A writer is only as great as his muse. And for many, that muse isn't very good. From broken-down forests, to clichéd seashores, the vast majority of books published in the United States fail to capture the attention of the public at large, mainly because the thing that lies at the core of them either isn't interesting or has been done better before.

However, for the select few, the few that we now know as the pantheon of American writers, the muse and book created because of it have gone down in the annals of history as canonical, a reflection of the person who wrote it, the time he or she lived in, and, of course, the place that inspired their masterpieces. In honor of that we, at Travelers Today, have listed below five of the most interesting and important touchstones in American literature, places that have interested and inspired some of our most important writers, and will continue to provide inspiration for generations of literally minds to come.

5. The French Riviera- Fitzgerald

Most people best know this American master for his work on The Great Gatsby, one of (if not the) defining novels of the 20th century. What many people don't know, however, is that F. Scott Fitzgerald spent many of his most productive years not in New York or Minneapolis, but France, specifically Southern France and the French Riviera.

It was, after all, Fitzgerald's time in the Riviera that gave him the material for his last, and most underrated major novel Tender is the Night, a heart-breaking pseudo-biography about life with his troubled wife Zelda. Visits to the beautiful region today can include trips to some of the cafes where Fitzgerald worked on his novels, as well as one of the mansions he stayed in, the Villa Picolette, which just went on sale for $35.5 million dollars.

4. Pittsfield, Massachusetts - Melville

 Okay, so this item involves a little cheating. Technically, the best place to visit to understand what inspired Herman Melville is Arrowhead, his Pittsfield home that saw the writing of Moby-Dick, as well as some of the author's better novellas and short stories (including The Confidence-Man and The Piazza Tales).

However, to get a complete feel for what Melville is all about, you have to drive three hours from Pittsfield to Cape Cod, to see the sea that consumed many of the writer's most enduring works. Indeed, any trip on a modern whaling boat setting off from the Cape will reveal, in all of its grandeur, the awesome forces of the Atlantic Ocean that made Melville such an important author, and gave him the ability to write such compelling, unforgettable stories.

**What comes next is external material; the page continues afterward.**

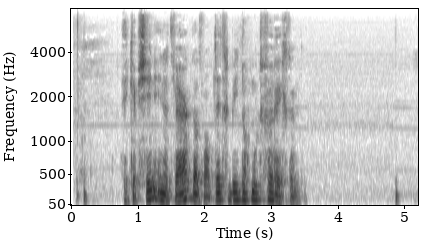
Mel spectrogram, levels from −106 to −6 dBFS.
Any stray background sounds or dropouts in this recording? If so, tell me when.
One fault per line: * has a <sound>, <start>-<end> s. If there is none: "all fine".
all fine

3. Salinas, California - Steinbeck

Perhaps the greatest author the West Coast has ever produced, John Steinbeck just can't be understood without a visit to his hometown of Salinas and the giant Victorian home he grew up in. Indeed, a walk through the Nobel Prize-winning author's small hometown, or even better, a drive along his native Pacific Coast highway, reveals just what Steinbeck loved so much about California, and what inspired him to write masterpieces like Of Mice and Men, and The Grapes of Wrath.

Also worth a visit is the National Steinbeck Center, located just two blocks away from his boyhood home, and the only museum in the country to fully dedicate itself to one author. In other words, if you drive up to Northern California not only will you see what inspired Steinbeck, but you'll have the resources to learn anything you'd want to know about the great author's life.  


2. Oxford, Mississippi - Faulkner

 While Faulkner was certainly interested by a great many things about the South, the thing that he couldn't get over - and that appears in his work again and again, in different forms - is Oxford, Mississippi, his hometown and one of the best representatives of quintessentially southern values in existence today.

The highlight of a trip to Oxford would, of course, be the tour of the late master's antebellum estate, Rowan Oak, a visit that would allow you to peer into the rooms where he wrote masterpieces like As I Lay Dying, Light in August, and A Fable. However, while you're in town, you could also walk down the halls of Ole Miss, or visit the writing haunts of a younger generation of authors who also spent time in the city, including the likes of John Grisham, Cynthia Shearer, and Ace Atkins. In short, whether you're looking for something classic or something new, Oxford is the perfect place to find a little piece of inspiration.

1.     Pamplona, Spain - Hemingway

However, the number one spot is reserved for a very different author, the legendary "Papa," one of the great and most influential stylists of all time. Indeed, the toughest part about putting Ernest Hemingway at number one was deciding which of his great places of inspiration to include: whether it should be suburban Michigan, or the African plains, or even the small fishing ports of Key West.

Ultimately, however, we settled on Pamplona, home of the world-famous "running of the bulls," and the setting of Hemingway's greatest novel, The Sun Also Rises, as well as his shorter treatise on bullfighting  Death in the Afternoon. The city, one of the largest tourist destinations in the world, also has some of the world's best-preserved "Hemingway" attractions, including the Café Bar Torino and the Casa Marceliano, where the writer spent many evenings and nights with his literary friends.

In short, while a visit to Pamplona may not make you Hemingway, it will certainly give you unparalleled insight into the author's process, works, and inspiration, an advantage that definitively marks it as the best place to go to understand the creative process of American masters.